Ear Community offers a supportive community for individuals who were born with Microtia and Atresia, Hemifacial Microsomia, Treacher Collins Syndrome, and Goldenhar Syndrome, including varying degrees of hearing loss.

Fostering Joy is a movement to celebrate the magic of raising children who are Deaf or Hard of Hearing.

Hands & Voices is a non-profit, parent-driven organization dedicated to supporting families of children who are deaf or hard of hearing.

Hands and Voices Phone App. The app is designed especially for the needs of parents of children newly identified as deaf or hard of hearing (D/HH) and navigating a new path with their child. Each day for 90 days, parents receive 4 valuable tools: wisdom from experienced parents, insight from adults who are D/HH, articles related to raising a child who is D/HH and a Resource/website to explore. The app is available for android and iOS. Search “Hands & Voices” in your app store to locate it.

Hear to Learn is a learning resource available from NCHAM to help parents of young children support spoken language development. Spanish website available.

Learn the Signs. Act Early Program, developed by the Centers for Disease Control and Prevention (CDC) aims to improve early identification of children with autism and other developmental disabilities so children and families can get the services and support they need. From birth to 5 years, children should reach milestones in how they play, learn, speak, act, and move. This program helps parents track their child’s development and act early if they have concern. To learn about the program, go to: or (in ASL).

Listening and Spoken Language Knowledge Center for children and adults with hearing loss, their families and the professionals who support them.

National Association of the Deaf (NAD) is the nation's premier civil rights organization of, by and for deaf and hard of hearing individuals in the United States of America.

National Center for Hearing Assessment and Management (NCHAM) serves as the National Resource Center for all Early Hearing Detection and Intervention (EHDI) systems. Every state and territory in the United States has now established an EHDI program. Program staff can help you locate services in their state. State EHDI Program website addresses can be found at this link.

National Center on Deaf-Blindness is a national technical assistance center funded by the federal Department of Education, NCDB works to improve the quality of life for children who are deaf-blind and their families.

National Cued Speech Association supports effective communication, language development and literacy between individuals, families, infants and children alike through the use of Cued Speech.

Signing Time was created to help all parents and children better communicate. Our vision of the world is one in which all children -- regardless of their abilities -- can express themselves, feel valued and understood, and be supported in achieving their full potential.

The Laurent Clerc National Deaf Education Center is a federally funded program on the campus of Gallaudet University that provides information, training, and technical assistance for parents and professionals to meet the needs of children birth to age 21 who are deaf or hard of hearing.

Social Media: There many social media support groups that exist.
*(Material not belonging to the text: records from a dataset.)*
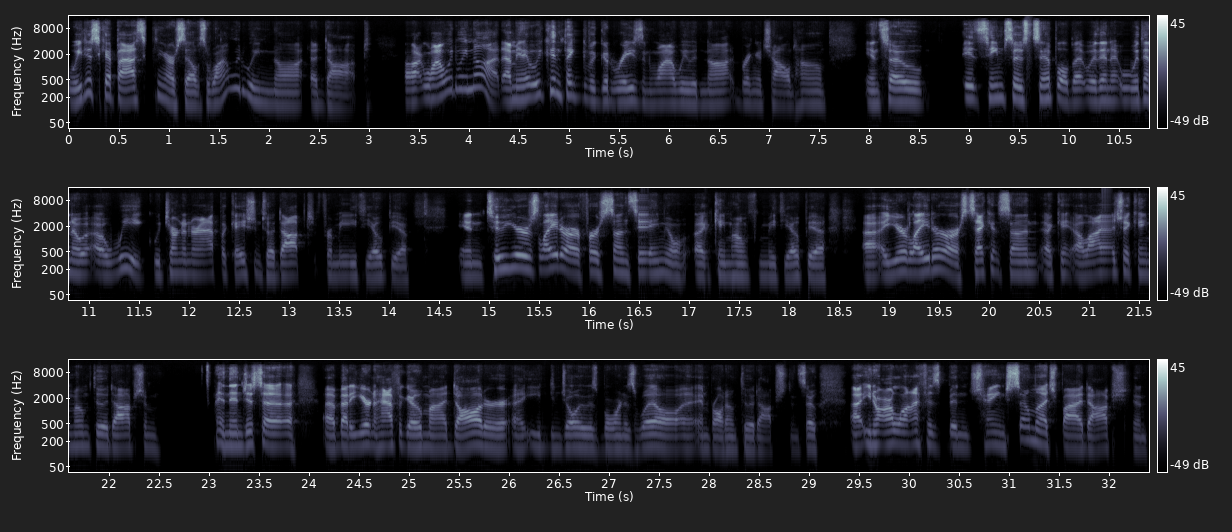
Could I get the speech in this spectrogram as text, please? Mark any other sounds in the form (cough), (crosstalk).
we just kept asking ourselves, why would we not adopt? Uh, why would we not? I mean, we couldn't think of a good reason why we would not bring a child home. And so it seems so simple, but within a, within a, a week, we turned in our application to adopt from Ethiopia. And two years later, our first son Samuel uh, came home from Ethiopia. Uh, a year later, our second son uh, Elijah came home through adoption. And then just uh, about a year and a half ago, my daughter uh, Eden Joy was born as well uh, and brought home through adoption. So, you know, our life has been changed so much by adoption.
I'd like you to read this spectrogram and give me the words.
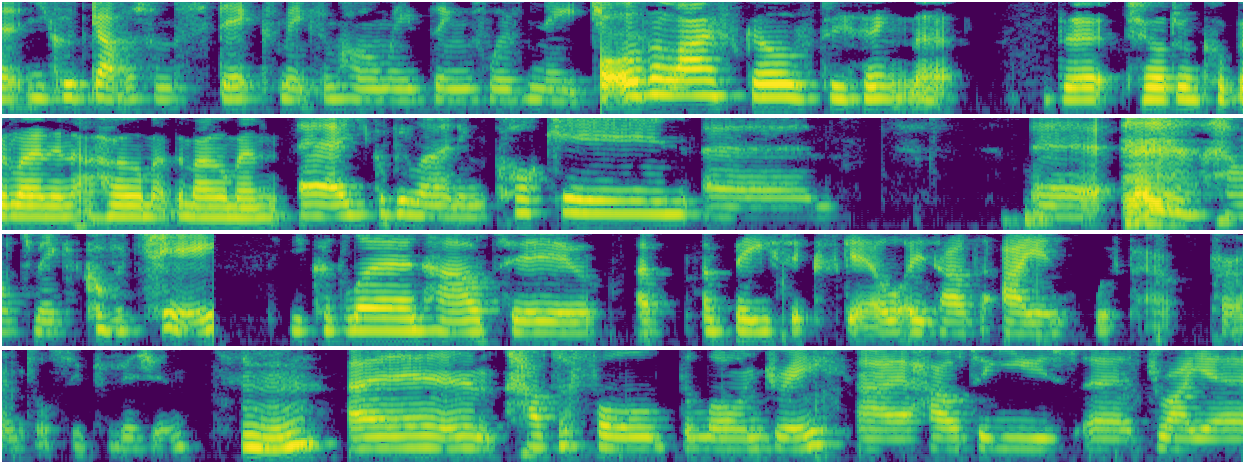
uh, you could gather some sticks, make some homemade things with nature. What other life skills do you think that the children could be learning at home at the moment? Uh, you could be learning cooking, um, uh, how to make a cup of tea. You could learn how to a, a basic skill is how to iron with par- parental supervision. Mm. Um, how to fold the laundry, uh, how to use a dryer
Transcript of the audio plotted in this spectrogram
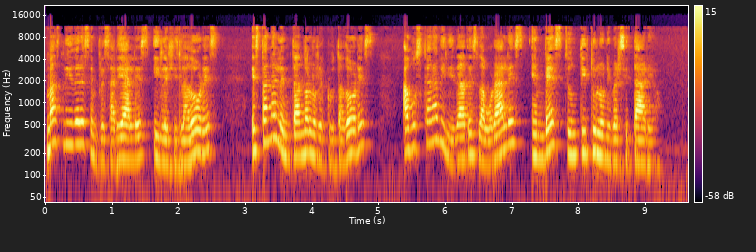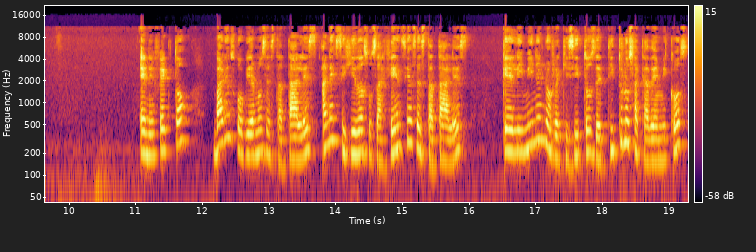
más líderes empresariales y legisladores están alentando a los reclutadores a buscar habilidades laborales en vez de un título universitario. En efecto, varios gobiernos estatales han exigido a sus agencias estatales que eliminen los requisitos de títulos académicos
Find the ones that best meet the needs of your family and request to join.

Disclaimer: The NC EHDI Program makes no warranty of the accuracy, completeness or timeliness of this information, and shall not be liable for any decision made in reliance on this information. It is the user's responsibility to verify this information.